- _Record set_

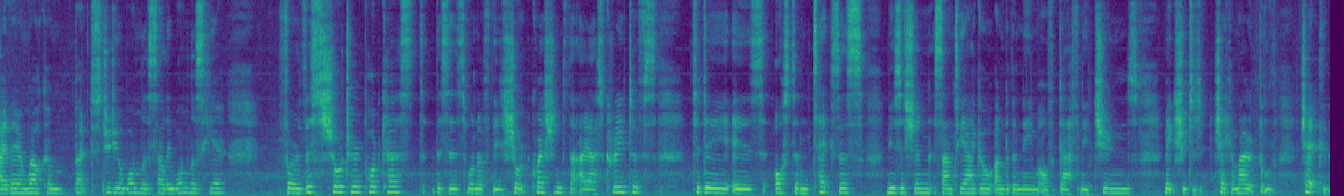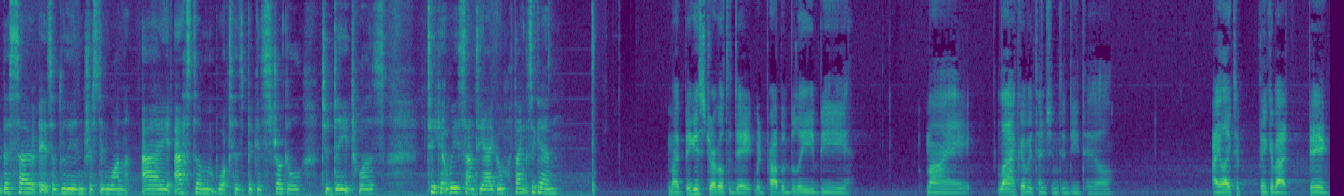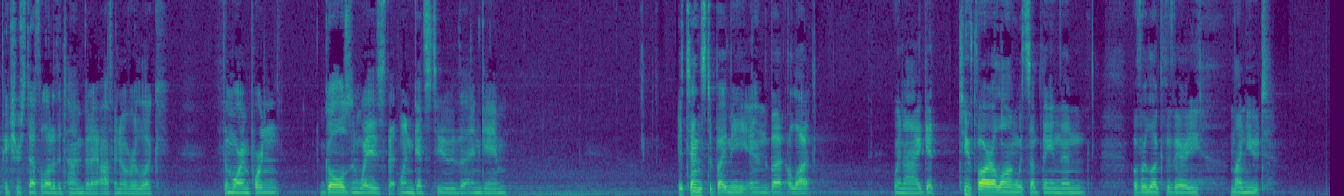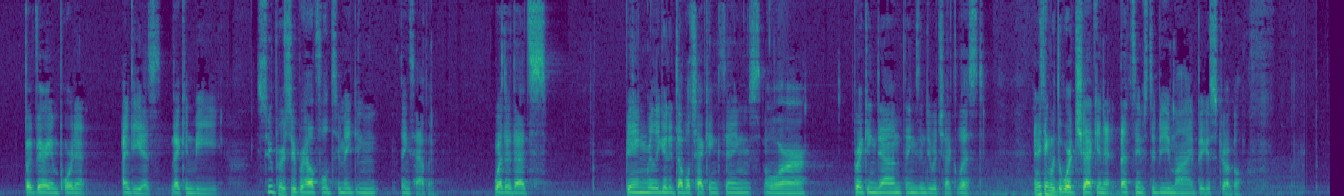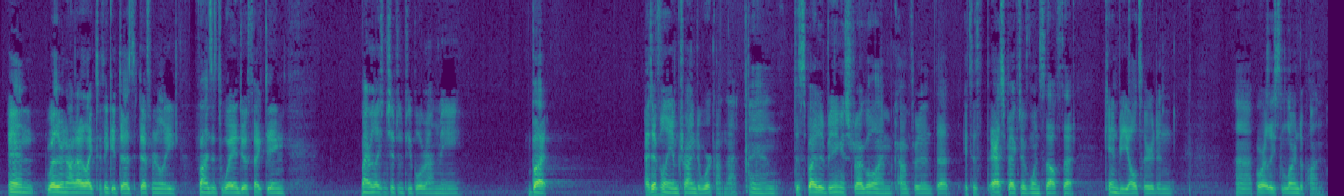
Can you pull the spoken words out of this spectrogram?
Hi there, and welcome back to Studio Wanless. Sally Wanless here. For this shorter podcast, this is one of the short questions that I ask creatives. Today is Austin, Texas musician Santiago under the name of Daphne Tunes. Make sure to check him out, but check this out, it's a really interesting one. I asked him what his biggest struggle to date was. Take it away, Santiago. Thanks again. My biggest struggle to date would probably be my lack of attention to detail. I like to think about big picture stuff a lot of the time, but I often overlook the more important goals and ways that one gets to the end game. It tends to bite me in the butt a lot when I get too far along with something and then overlook the very minute but very important ideas that can be super, super helpful to making things happen. Whether that's being really good at double checking things or breaking down things into a checklist. Anything with the word check in it, that seems to be my biggest struggle. And whether or not I like to think it does, it definitely finds its way into affecting my relationships with people around me. But I definitely am trying to work on that. And despite it being a struggle, I'm confident that it's an aspect of oneself that can be altered and, uh, or at least learned upon.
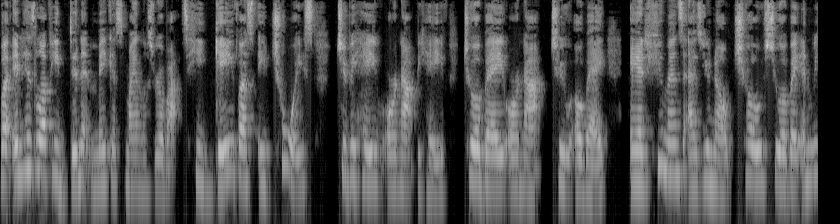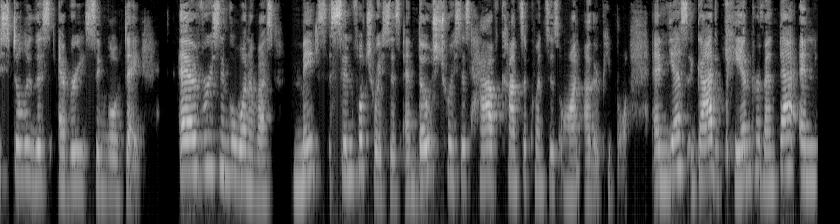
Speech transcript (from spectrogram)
but in his love, he didn't make us mindless robots. He gave us a choice to behave or not behave, to obey or not to obey. And humans, as you know, chose to obey, and we still do this every single day. Every single one of us makes sinful choices, and those choices have consequences on other people. And yes, God can prevent that. And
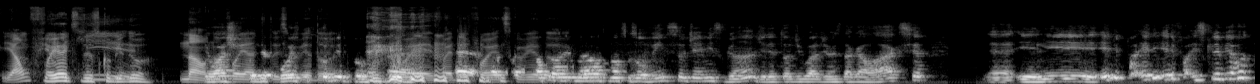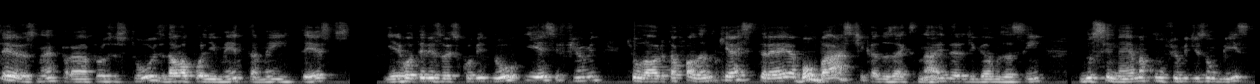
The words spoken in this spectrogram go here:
e é um filme Foi antes que... do Scooby-Doo? Não, eu não foi antes do Scooby-Doo. Scooby foi, foi depois é, do Scooby-Doo. Para lembrar os nossos ouvintes, o James Gunn, diretor de Guardiões da Galáxia, é, ele, ele, ele, ele, escrevia roteiros né, para os estúdios, dava polimento também em textos, e ele roteirizou Scooby-Doo e esse filme que o Lauro está falando, que é a estreia bombástica do Zack Snyder, digamos assim, no cinema com o filme de zumbis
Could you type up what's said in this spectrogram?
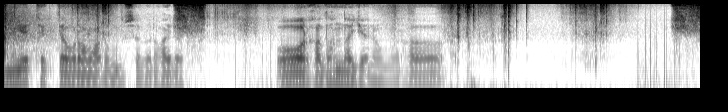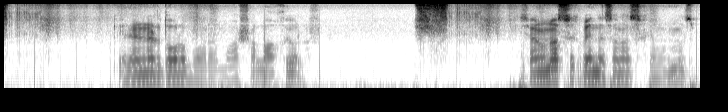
bunu niye tek de vuramadım bu sefer? Hayret. O arkadan da gelen var ha. Gelenler dolu bu ara. Maşallah akıyorlar. Sen ona sık ben de sana sıkayım olmaz mı?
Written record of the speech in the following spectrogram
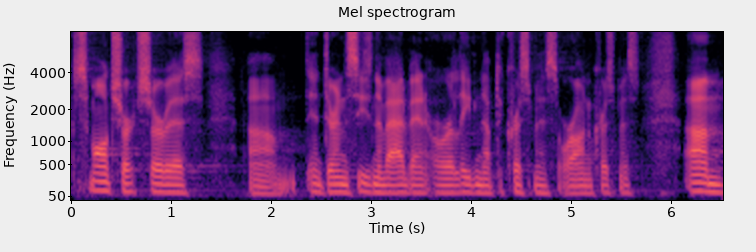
small church service um, in, during the season of Advent or leading up to Christmas or on Christmas. Um,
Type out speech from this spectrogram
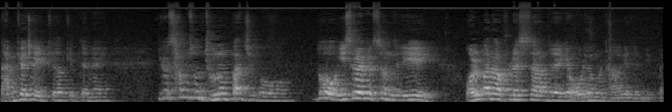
남겨져 있었기 때문에 이거 삼손 두 눈 빠지고 또 이스라엘 백성들이 얼마나 블레스 사람들에게 어려움을 당하게 됩니까?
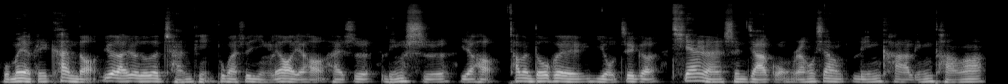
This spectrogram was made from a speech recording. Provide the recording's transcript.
我们也可以看到越来越多的产品，不管是饮料也好，还是零食也好，他们都会有这个天然深加工，然后像零卡、零糖啊。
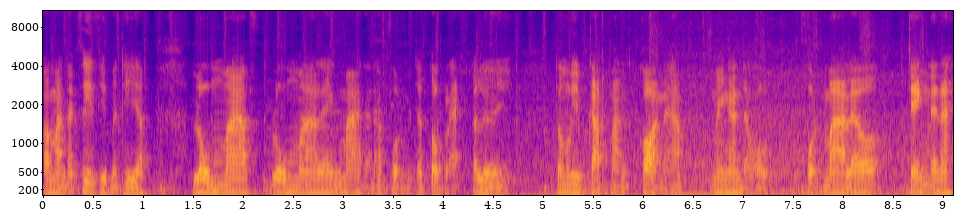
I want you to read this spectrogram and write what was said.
ประมาณสักสี่สิบนาทีครับ ลมมา ลมมาแรงมากนะ ฝนมันจะตกแหละ ก็เลยต้องรีบกลับมาก่อนนะครับ ไม่งั้นเดี๋ยวฝนมาแล้วเจ๊งเลยนะ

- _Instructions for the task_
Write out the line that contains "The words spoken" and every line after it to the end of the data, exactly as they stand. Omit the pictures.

- _Response box_
The words spoken in this spectrogram go here:
e é um filme Foi antes que... do Scooby-Doo? Não, eu não foi antes do Scooby-Doo. Scooby foi, foi depois é, do Scooby-Doo. Para lembrar os nossos ouvintes, o James Gunn, diretor de Guardiões da Galáxia, é, ele, ele, ele, ele, escrevia roteiros né, para os estúdios, dava polimento também em textos, e ele roteirizou Scooby-Doo e esse filme que o Lauro está falando, que é a estreia bombástica do Zack Snyder, digamos assim, no cinema com o filme de zumbis
Could you type up what's said in this spectrogram?
bunu niye tek de vuramadım bu sefer? Hayret. O arkadan da gelen var ha. Gelenler dolu bu ara. Maşallah akıyorlar. Sen ona sık ben de sana sıkayım olmaz mı?
Written record of the speech in the following spectrogram
small church service um, in, during the season of Advent or leading up to Christmas or on Christmas. Um,
Type out speech from this spectrogram
남겨져 있었기 때문에 이거 삼손 두 눈 빠지고 또 이스라엘 백성들이 얼마나 블레스 사람들에게 어려움을 당하게 됩니까?
This spectrogram was made from a speech recording. Provide the recording's transcript.
我们也可以看到越来越多的产品，不管是饮料也好，还是零食也好，他们都会有这个天然深加工，然后像零卡、零糖啊。
I want you to read this spectrogram and write what was said.
ประมาณสักสี่สิบนาทีครับ ลมมา ลมมาแรงมากนะ ฝนมันจะตกแหละ ก็เลยต้องรีบกลับมาก่อนนะครับ ไม่งั้นเดี๋ยวฝนมาแล้วเจ๊งเลยนะ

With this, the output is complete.